I:  I assume, if you are a fan of D’Alembert, you would have limited reverence for someone like Henri Bergson?

PC:  Somewhat, yes.  J’en ai bien peur.  A deep and focused mind, able to see that no system of thought, no classification ever perfectly aligns with reality, partly because reality is always changing, always evolving, and is, in any case, imperfectly visualized.  A student of Heraclitus, or Lao Tzu, I suppose.   

But examining life as through a glass darkly, imagining that wisdom and triumph somehow will arrive, sui generis, in the absence of logic, order, method, and conscious intent?   An intriguing, intuitive frame of mind.  However, not likely, at all accounts, either quite true or useful.

On the other side, Bergson’s notion of élan vital, of the essential life spark, was perfectly wonderful.  A lovely recapitulation of lively existence.  The light of the world.  Duende, as the Spanish put it.

I:  Would you care to share your opinion, assuming you have one, of Camus?

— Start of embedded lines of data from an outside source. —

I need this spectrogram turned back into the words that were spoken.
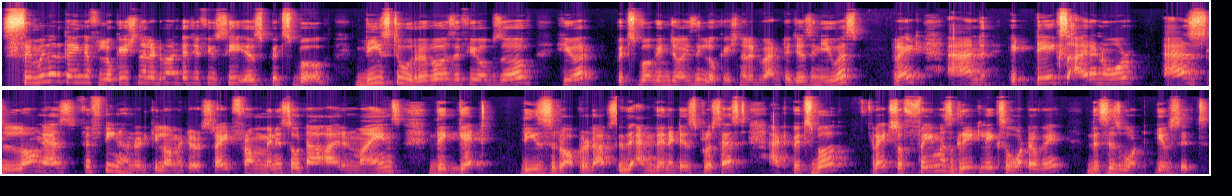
Similar kind of locational advantage if you see is Pittsburgh. These two rivers if you observe here Pittsburgh enjoys the locational advantages in US, right? And it takes iron ore as long as 1500 kilometers, right? From Minnesota iron mines, they get these raw products and then it is processed at Pittsburgh, right? So famous Great Lakes waterway, this is what gives it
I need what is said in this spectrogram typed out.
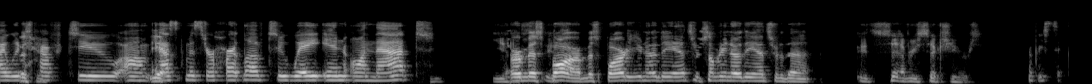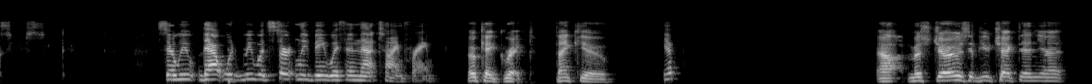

PC:  Ah, notre cher Albert.  A good man, mostly.  One day, on a highway to Paris, in an elegant, powerful Facel Vega, Albert Camus took a side-road to fame and immortality.  Now, for all time, Camus will be angry, idealistic, youthful.  Brooding, he will gaze eternally from that House above the World, among those red flowers against white walls under a bright blue Mediterranean sky, a stranger absent his mother, absent his people, a rebel Sisyphus waiting for that life of justice and good sense he vaguely envisioned but had no method for realizing.  Perhaps we should leave him to himself, a stellar spirit haunting the halls of Le Panthéon.

I:  What would you say is your position on the noted Parisian psychoanalyst Jacques Lacan?”

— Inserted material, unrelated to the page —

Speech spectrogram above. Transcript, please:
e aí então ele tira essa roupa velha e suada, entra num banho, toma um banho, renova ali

PC:  I am afraid I see Lacan as lost in Freud.  And I am afraid I see Freud as lost in the intellectual woods.  A shaft of light here and there, an illuminated clearing from time to time.  But, in the end—a conceptual, symbolic, semiotic wilderness. 

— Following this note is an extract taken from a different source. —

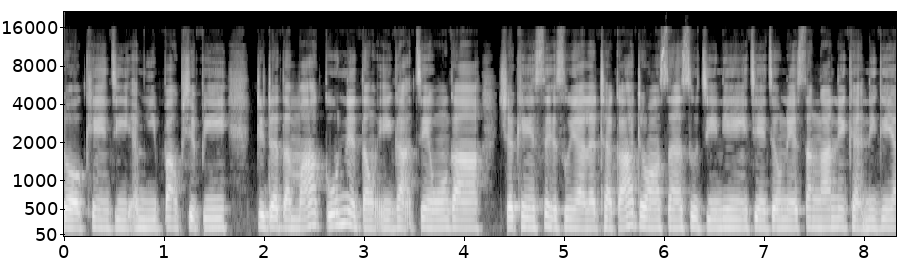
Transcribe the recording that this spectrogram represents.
ဒေါ်ခင်ကြီးအမည်ပေါက်ဖြစ်ပြီးတိတသမ9နှစ်3အေကကျေဝန်းကရခင်စစ်အစိုးရလက်ထက်ကဒေါအောင်ဆန်းစုကြည်နေအကျဉ်းချုပ်နဲ့15နှစ်ခန့်နေကြရ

Now, if Freud had brought to France Viennese pastries, that would have been something real, something marvelous!  It is one of the great mysteries of Paris—and I wish Lacan had addressed this, since he was so admired—why there is not a first-class Viennese pastry shop on Boulevard Saint-Germain near the Sorbonne! 

But it is, when all is counted up, hard to see the true advantage of such exotic, colorful, mysterious, detached thinkers.  Les connaisseurs du Symbolisme!  D’Alembert would be a much better guide to sanity, I believe, should one go searching for that.

I:  Finally—on a more personal note—I take it, from all that you have said, and are, here today, that you believe a woman, such as yourself, can be well-informed, free, in command of herself and other people, and still be an enchanting lady?

PCAbsolument!  What profits an intelligent woman to gain her liberation and forfeit her womanhood?

Glancing at her Cartier panther watch she suddenly said, “I am enjoying this interview, but I must go.  I have students to advise and lectures to prepare.  My best wishes to you on your journey—bonne continuation, monsieur”.

With that, she slipped her journal and Waterman pen into her red Hermès Kelly bag, placed some money on the table, smiled at the waiter, and spirited away from the café in a wave of elegant scarf and entrancing perfume, toward her school, striding along the boulevard with supple grace and buoyant, leopard-like élan.  She appeared, in her confident being, her broad knowledge, and her definitive precision a charismatic statement of enlightenment, freedom, and sexy authority. 

Today, tomorrow . . . perhaps . . . forever.


Dr. Steve Davidson is a clinical psychologist in Laguna Beach, California, with many years of experience.  He has developed a new theory of personality and psychotherapy called human operations.  It conceives of people as goal-oriented systems aimed at surviving and thriving, as described in his book An Introduction to Human Operations Psychotherapy.


Copyright © The Montreal Review. All rights reserved. ISSN 1920-2911
about us | contact us